It was 17 years after the 1860 Battle of the Pease River before a white settlement came to the Red River Valley. The Pease battle, 16 miles northwest of Vernon, ended the life of Chief Peta Nocona and captured was his white wife, Cynthia Ann Parker, mother of Quanah Parker, greatest chief of the Comanche’s.

It wasn’t until 1878 when C.F. Doan and his wife and child came to the valley that a permanent settlement developed. Doan built an adobe house, which still stands, and operated a store soon known by thousands of cowboys on the Western Trail as Doan’s Crossing.

Vernon itself got its beginning in 1880 under the name of Eagle Flat, but in 1881 the community was awarded a post office when the name was changed to Vernon. A frontier trading post was located nearby at Condon Springs (present location of Hillcrest Country Club).

By 1882 Vernon was home to its first hotel, 2 mercantiles, 1 drug store and 4 saloons. Wild horses, bellowing herds of cattle, howling coyotes, boisterous dance halls and gambling houses, shooting, mixed with cowboy yells, made a strong medley of tunes that gave life and adventure to early day pioneer life.

By 1889 there were 2,000 residents and a railroad.

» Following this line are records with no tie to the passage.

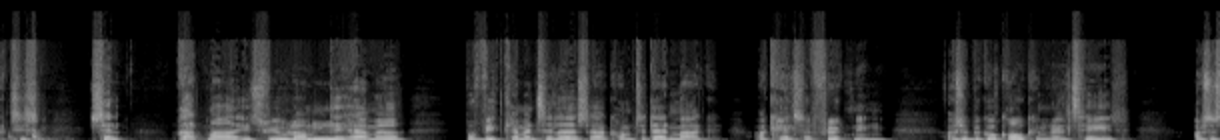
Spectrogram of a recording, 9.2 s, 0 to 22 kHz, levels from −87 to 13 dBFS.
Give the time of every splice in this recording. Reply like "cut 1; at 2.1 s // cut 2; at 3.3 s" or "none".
none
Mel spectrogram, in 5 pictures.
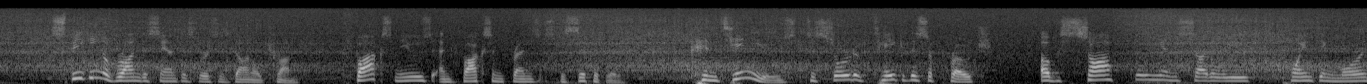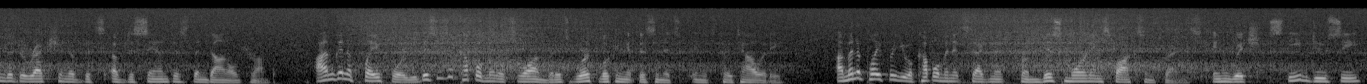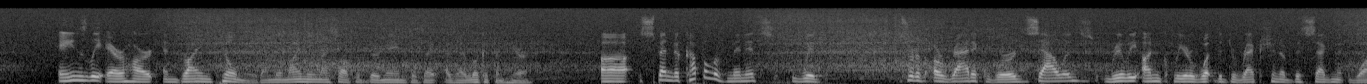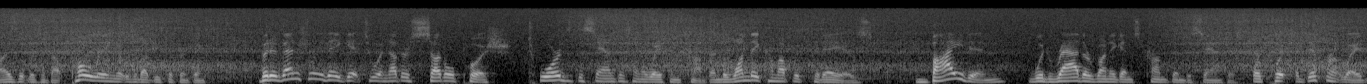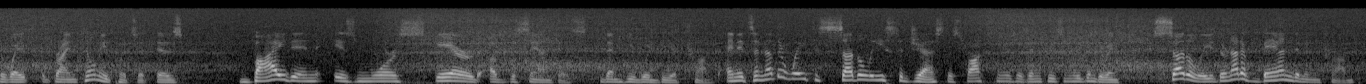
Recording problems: hiss; loud; throughout; 3 dB below the speech

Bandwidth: 14.5 kHz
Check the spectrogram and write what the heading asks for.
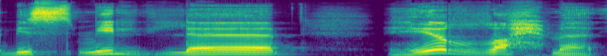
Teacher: را کو تشدید کی وجہ سے سختی سے پڑھنا ہے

This began a passing from blankets of buffalo and cattle, teepees and saloons to the modern trade and commerce center that remains today.